In mid-2022 as the Russia – Ukraine war continued, futures electricity prices for 2023 and beyond followed a pattern of volatility driven by natural gas prices. Speculation remained high as we headed into the Fall, and utility electricity prices for January and February 2023 reached highs never seen before, with Eversource NH supply rate hitting 48 cents/kWh in January for the large commercial and industrial classes. Natural Gas storage was very near the 5-year minimum. LNG (Liquified Natural Gas) exports to Europe and Asia were expected to remain high, putting additional pressure on natural gas prices and supply concerns into New England for the Winter, directly affecting electricity prices.
Table 1 depicts some milestones throughout 2022 that affected the futures prices of natural gas.

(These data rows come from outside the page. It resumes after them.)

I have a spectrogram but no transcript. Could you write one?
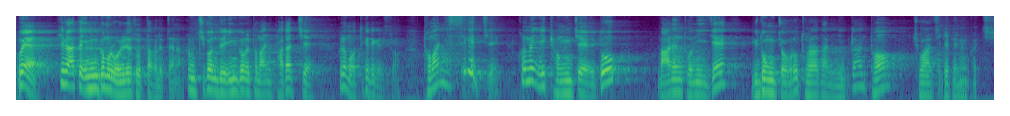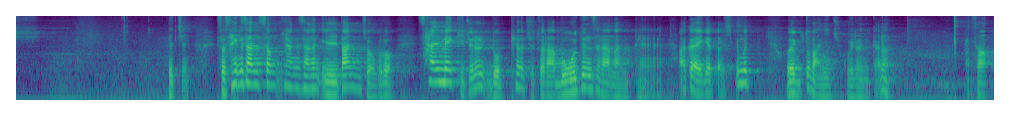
왜? 지금 아까 임금을 올려줬다 그랬잖아. 그럼 직원들이 임금을 더 많이 받았지? 그럼 어떻게 되겠어? 더 많이 쓰겠지. 그러면 이 경제에도 많은 돈이 이제 유동적으로 돌아다니니까 더 좋아지게 되는 거지. 됐지? 그래서 생산성 향상은 일반적으로 삶의 기준을 높여주더라 모든 사람한테. 아까 얘기했다시피 뭐 월급도 많이 주고 이러니까는. 그래서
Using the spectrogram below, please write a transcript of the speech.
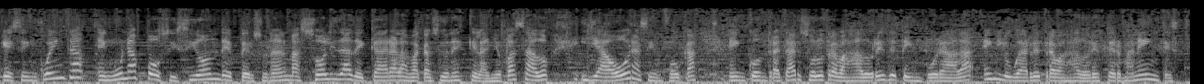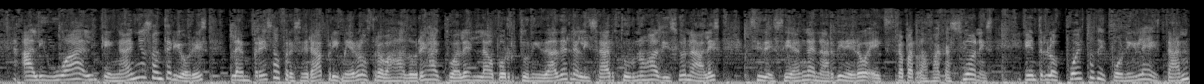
que se encuentra en una posición de personal más sólida de cara a las vacaciones que el año pasado y ahora se enfoca en contratar solo trabajadores de temporada en lugar de trabajadores permanentes. Igual que en años anteriores, la empresa ofrecerá primero a los trabajadores actuales la oportunidad de realizar turnos adicionales si desean ganar dinero extra para las vacaciones. Entre los puestos disponibles están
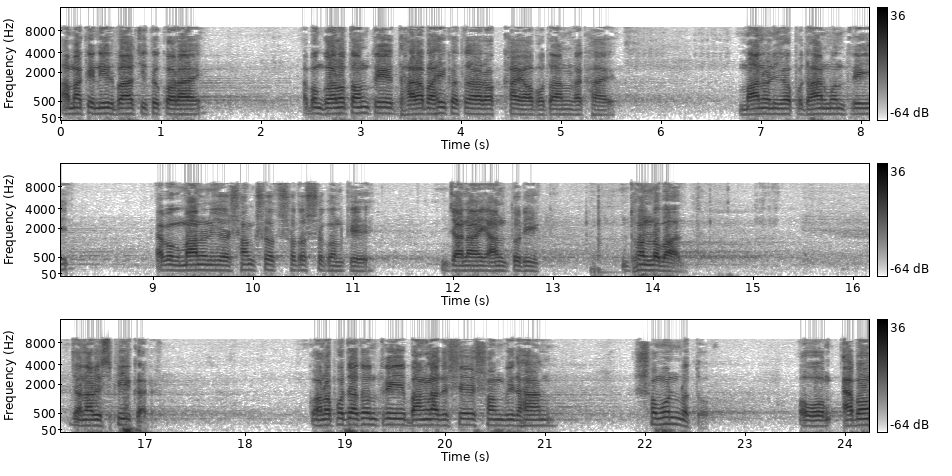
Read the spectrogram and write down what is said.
আমাকে নির্বাচিত করায় এবং গণতন্ত্রের ধারাবাহিকতা রক্ষায় অবদান রাখায় মাননীয় প্রধানমন্ত্রী এবং মাননীয় সংসদ সদস্যগণকে জানাই আন্তরিক ধন্যবাদ। জনাব স্পিকার গণপ্রজাতন্ত্রী বাংলাদেশের সংবিধান সমুন্নত এবং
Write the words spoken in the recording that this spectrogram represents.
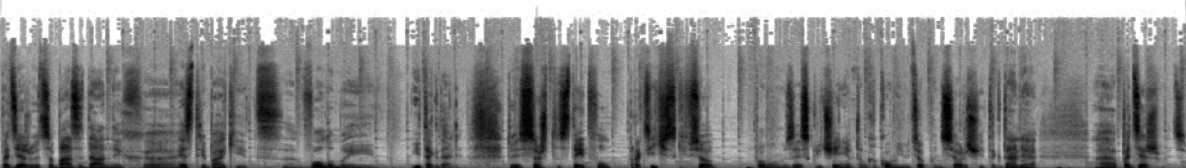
Поддерживаются базы данных, э, S3 Bucket, волумы и так далее. То есть все, что stateful, практически все по-моему, за исключением там какого-нибудь OpenSearch и так далее, э, поддерживается.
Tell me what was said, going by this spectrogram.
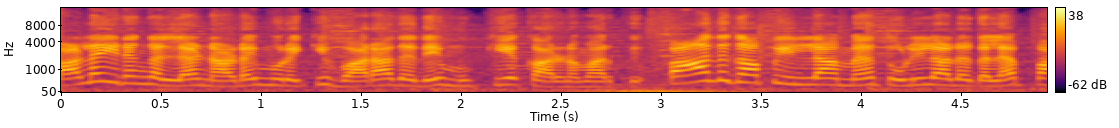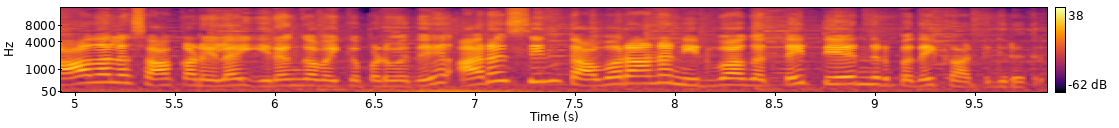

One of the mildest winters on record in the northeast, as well as a very mild winter in Europe, boosted natural gas storage to near the 5-year high, and kept real-time electricity prices in the wholesale market in check. Futures electricity prices had already begun to pull back in late Fall. In mid-August, electricity for calendar year 2023 was trading at 13.25 cents per kWh (energy-only). By the end of 2022, that same electricity could be purchased for 9 cents per kWh.
Table 2 depicts the volatility of electricity futures prices from the beginning of 2022 purchased for 2024, 2025, and 2026.
Real-time electricity prices in New England were saved by a very mild winter. The expectations were that prices could potentially spike to extremely high levels on extremely cold days, and there were very few of them. On December 24, 2022, the market price of electricity averaged 49 cents per kWh. With few exceptions to the very mild weather throughout the winter, prices remained in check, averaging approximately 5 cents per kWh for the 3-month January-March 2023 period.
Table 3 depicts the monthly real-time electricity prices (energy-only) for the past 4 years through May 2023 for the NH load zone. The other five New England states are similar.
As we head into the summer, daily volatility of natural gas prices continues, but the swings are not as significant as we saw in the Fall of 2022. Temperatures have been mild in June, helping to keep real-time electricity prices low. The National Oceanic and Atmospheric Administration (NOAA) is predicting above average temperatures in the Northeast and hot humid days will likely cause some spikes in demand and electricity prices. ISO-NE (Independent System Operator New England) expects to have sufficient generating capability to meet the demand for electricity this summer, predicting a Peak Demand of 24,605 MW under normal weather conditions, and 26,421 MW with above average temperatures. The highest Annual System Peak was 28,130 MW in 2006.
The fundamentals have not changed. Global market conditions, and the US economy, will continue to affect the energy situation and prices in the US, and New England will continue to be held captive by natural gas prices and weather, most notably in the Winter months.